On August 1, the FCC took another step in its ongoing effort to combat deceptive and unlawful calls to consumers. This action once again sets its sights on a common target: concealment or alteration of the originating number on a communication. This practice is known as “spoofing” and, when conducted with an intent to cause harm to consumers, is unlawful. In the August 1 Report and Order, the FCC amended its Truth In Caller ID rules to expand anti-spoofing prohibitions to foreign-originated calls and text messaging services.
Once these rules take effect, the FCC closes a significant gap in its prior rules – calls which originate outside the United States – at the same time that it acts preemptively to prohibit deceptive spoofing in a growing area – text messaging. In the process, the FCC will enhance one of its most commonly used tools in its effort to combat unlawful robocalls – fines for unlawful spoofing. Generally, the FCC has attacked parties that originate unlawful robocalls by fining them for the subsidiary violation of spoofing the unlawful calls. In telecommunications enforcement, spoofing violations are the tax evasion charges to Al Capone’s criminal enterprise.
Expansion of the Spoofing Prohibition
The first change adopted in the August 1 Report and Order was to expand the rules to cover communications originating outside the United States directed at recipients within the United States. The existing rules only applied to persons and entities within the U.S. The new rule states:
“No person in the United States, nor any person outside the United States if the recipient is in the United States, shall, with the intent to defraud, cause harm, or wrongfully obtain anything of value, knowingly cause, directly, or indirectly, any caller identification service to transmit or display misleading or inaccurate caller identification information in connection with any voice service or text messaging service.”
In addition to the FCC’s authority to issue fines, the new rules will allow law enforcement to seize the domestic assets of those making illegally spoofed calls from outside the U.S. and work with foreign governments to pursue international scammers.
The second change, also incorporated in the rule above, applies the rule’s prohibition beyond voice communications to include text messages. The definition of text messages includes text, images, sounds, or other information transmitted to or from a device, specifically covering short message service (“SMS”) and multimedia message service (“MMS”) messages. Also covered by the rules are messages sent to or from Common Short Codes (Short Codes), which are the 5- or 6-digit codes commonly used by enterprises to communicate with consumers at high volume.

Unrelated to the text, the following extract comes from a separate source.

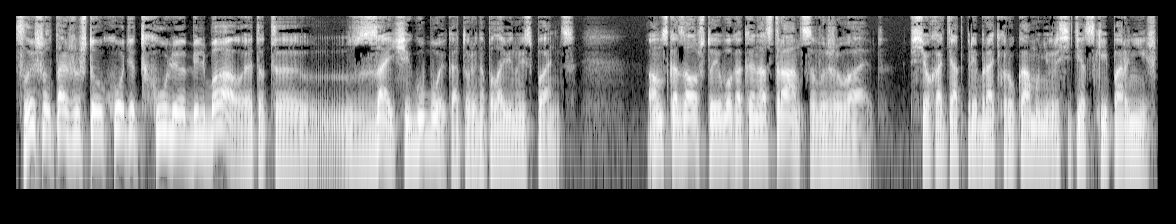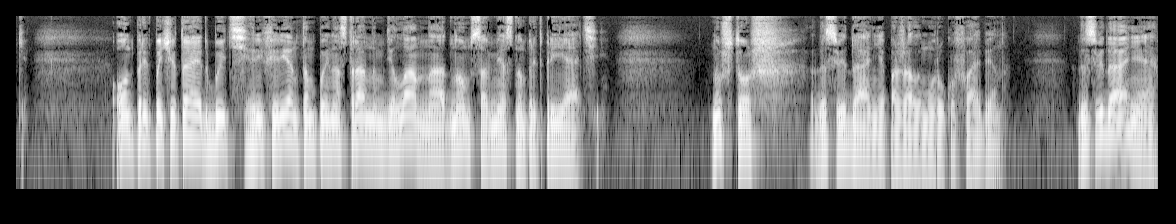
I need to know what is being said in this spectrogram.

Not included in the definition is real-time, two-way voice or video communications and messages over IP-enabled messaging services so long as the communication is to another user of the same messaging service. Thus, the rules do not reach messages sent via common OTT applications such as iMessage, Google Hangouts, Whatsapp, and direct message features in Snapchat and Twitter. Rich Communications Services (“RCS”) messages, which allow advanced messaging features, are also excluded. The Commission determined that Congress intended for RCS messages to fit under the statutory exclusion for “IP-enabled communications.”
The Commission also clarified its definition of “voice service” to ensure the rules cover the broader “telecommunications service,” as well as interconnected VoIP.
Implementing the RAY BAUM’S Act
The rule changes were required by amendments to the Communications Act, made by the RAY BAUM’S Act of 2018, which strengthened the FCC’s authority over spoofed calls established in the Truth in Caller ID Act of 2009. The 2009 legislation prohibited the use of misleading and inaccurate caller ID information for harmful purposes, but in a 2011 report, the FCC recommended that Congress update the rules to give the Commission authority to prohibit calls outside of the U.S. and make explicit that the Act covers text messages. The order also cited a May 2019 filing by 42 state attorneys general urging the Commission to adopt the rules.
While all voting commissioners supported the order, Commissioner Mike O’Rielly expressed some reservations prior to the vote. In particular, he said he thought the extraterritorial jurisdiction would be difficult to execute and would have preferred narrower statutory language, but did not believe it was his role to “challenge the wisdom” of the legislature. He also said the definitions of text and voice services were broader than he wanted, which he thought might cause future unintended consequences.
The new rules will go into effect on February 6, 2020, or 30 days after Federal Register publication, whichever is later.